───── Input data

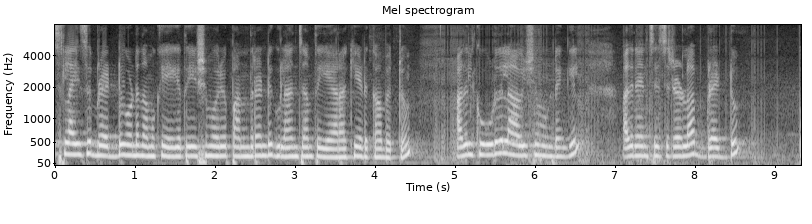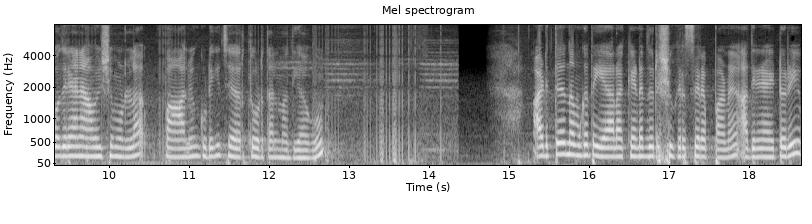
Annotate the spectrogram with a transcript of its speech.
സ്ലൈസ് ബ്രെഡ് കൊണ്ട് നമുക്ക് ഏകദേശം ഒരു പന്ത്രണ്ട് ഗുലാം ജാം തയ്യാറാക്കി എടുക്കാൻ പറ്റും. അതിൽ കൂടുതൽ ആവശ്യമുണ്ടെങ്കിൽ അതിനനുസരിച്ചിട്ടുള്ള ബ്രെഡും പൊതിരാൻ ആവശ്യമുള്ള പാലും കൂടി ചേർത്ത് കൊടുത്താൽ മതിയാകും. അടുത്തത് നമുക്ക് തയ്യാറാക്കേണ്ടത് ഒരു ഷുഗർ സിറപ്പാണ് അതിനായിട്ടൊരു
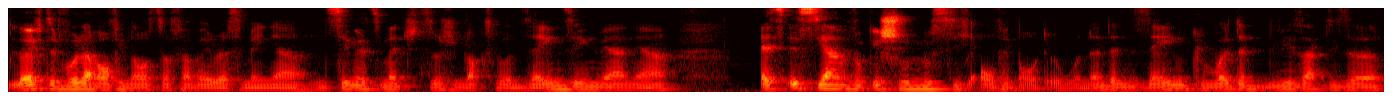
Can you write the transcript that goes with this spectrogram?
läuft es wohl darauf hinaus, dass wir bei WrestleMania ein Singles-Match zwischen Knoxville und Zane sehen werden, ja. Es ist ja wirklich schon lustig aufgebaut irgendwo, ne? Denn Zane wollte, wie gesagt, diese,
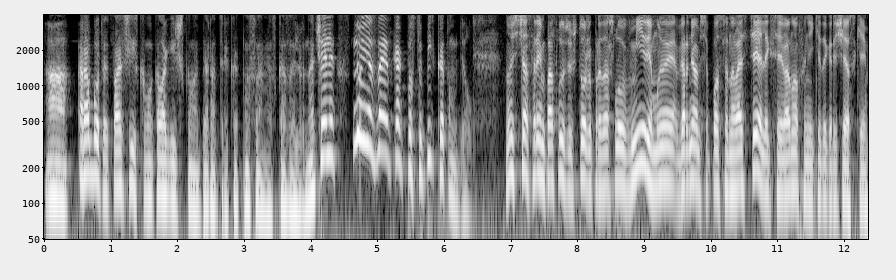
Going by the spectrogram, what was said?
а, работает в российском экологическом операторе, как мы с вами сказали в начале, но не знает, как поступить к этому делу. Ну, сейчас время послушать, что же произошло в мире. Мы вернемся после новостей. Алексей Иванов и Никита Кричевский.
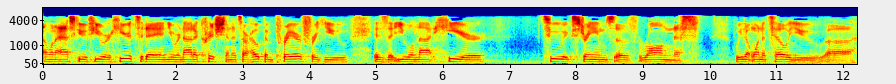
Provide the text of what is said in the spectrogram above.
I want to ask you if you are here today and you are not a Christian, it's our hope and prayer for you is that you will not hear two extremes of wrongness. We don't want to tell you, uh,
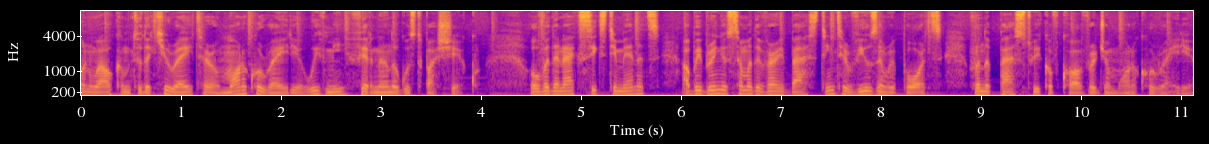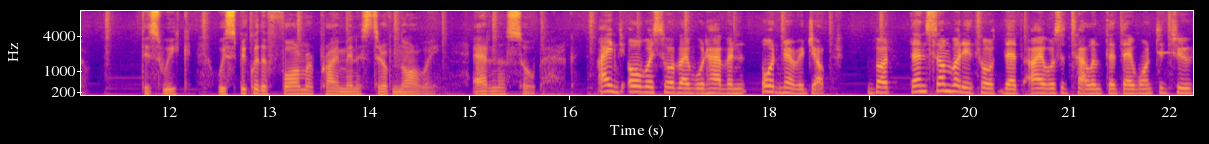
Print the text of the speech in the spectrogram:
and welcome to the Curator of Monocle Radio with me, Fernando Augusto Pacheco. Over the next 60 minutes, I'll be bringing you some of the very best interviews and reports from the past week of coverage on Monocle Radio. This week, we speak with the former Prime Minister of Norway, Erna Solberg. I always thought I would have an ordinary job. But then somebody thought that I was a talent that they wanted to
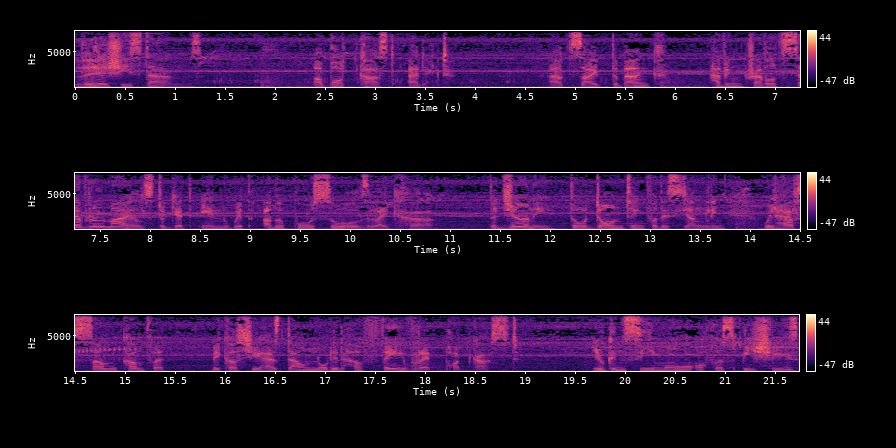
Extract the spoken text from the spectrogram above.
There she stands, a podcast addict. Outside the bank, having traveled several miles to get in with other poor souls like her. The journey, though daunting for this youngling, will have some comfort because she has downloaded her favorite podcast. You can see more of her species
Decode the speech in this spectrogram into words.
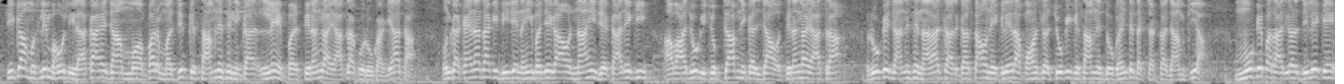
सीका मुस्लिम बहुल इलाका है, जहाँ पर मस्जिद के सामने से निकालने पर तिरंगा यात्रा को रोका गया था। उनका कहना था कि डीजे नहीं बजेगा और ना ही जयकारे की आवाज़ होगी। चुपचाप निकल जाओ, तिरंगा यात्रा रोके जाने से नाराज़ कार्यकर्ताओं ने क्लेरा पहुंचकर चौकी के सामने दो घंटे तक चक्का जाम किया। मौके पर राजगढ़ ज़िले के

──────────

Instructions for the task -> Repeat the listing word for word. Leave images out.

Task solution ->
Annotate the spectrogram with a transcript of its speech.
സ്ലൈസ് ബ്രെഡ് കൊണ്ട് നമുക്ക് ഏകദേശം ഒരു പന്ത്രണ്ട് ഗുലാം ജാം തയ്യാറാക്കി എടുക്കാൻ പറ്റും. അതിൽ കൂടുതൽ ആവശ്യമുണ്ടെങ്കിൽ അതിനനുസരിച്ചിട്ടുള്ള ബ്രെഡും പൊതിരാൻ ആവശ്യമുള്ള പാലും കൂടി ചേർത്ത് കൊടുത്താൽ മതിയാകും. അടുത്തത് നമുക്ക് തയ്യാറാക്കേണ്ടത് ഒരു ഷുഗർ സിറപ്പാണ് അതിനായിട്ടൊരു
Can you write the transcript that goes with this spectrogram?
läuft es wohl darauf hinaus, dass wir bei WrestleMania ein Singles-Match zwischen Knoxville und Zane sehen werden, ja. Es ist ja wirklich schon lustig aufgebaut irgendwo, ne? Denn Zane wollte, wie gesagt, diese,
Going by the spectrogram, what was said?
а, работает в российском экологическом операторе, как мы с вами сказали в начале, но не знает, как поступить к этому делу. Ну, сейчас время послушать, что же произошло в мире. Мы вернемся после новостей. Алексей Иванов и Никита Кричевский.
Provide the text of what is said in the spectrogram above.
I want to ask you if you are here today and you are not a Christian, it's our hope and prayer for you is that you will not hear two extremes of wrongness. We don't want to tell you, uh,
Print the text of the speech in the spectrogram:
and welcome to the Curator of Monocle Radio with me, Fernando Augusto Pacheco. Over the next 60 minutes, I'll be bringing you some of the very best interviews and reports from the past week of coverage on Monocle Radio. This week, we speak with the former Prime Minister of Norway, Erna Solberg. I always thought I would have an ordinary job. But then somebody thought that I was a talent that they wanted to
Extract the spoken text from the spectrogram above.
There she stands, a podcast addict. Outside the bank, having traveled several miles to get in with other poor souls like her. The journey, though daunting for this youngling, will have some comfort because she has downloaded her favorite podcast. You can see more of her species
Decode the speech in this spectrogram into words.
सीका मुस्लिम बहुल इलाका है, जहाँ पर मस्जिद के सामने से निकालने पर तिरंगा यात्रा को रोका गया था। उनका कहना था कि डीजे नहीं बजेगा और ना ही जयकारे की आवाज़ होगी। चुपचाप निकल जाओ, तिरंगा यात्रा रोके जाने से नाराज़ कार्यकर्ताओं ने क्लेरा पहुंचकर चौकी के सामने दो घंटे तक चक्का जाम किया। मौके पर राजगढ़ ज़िले के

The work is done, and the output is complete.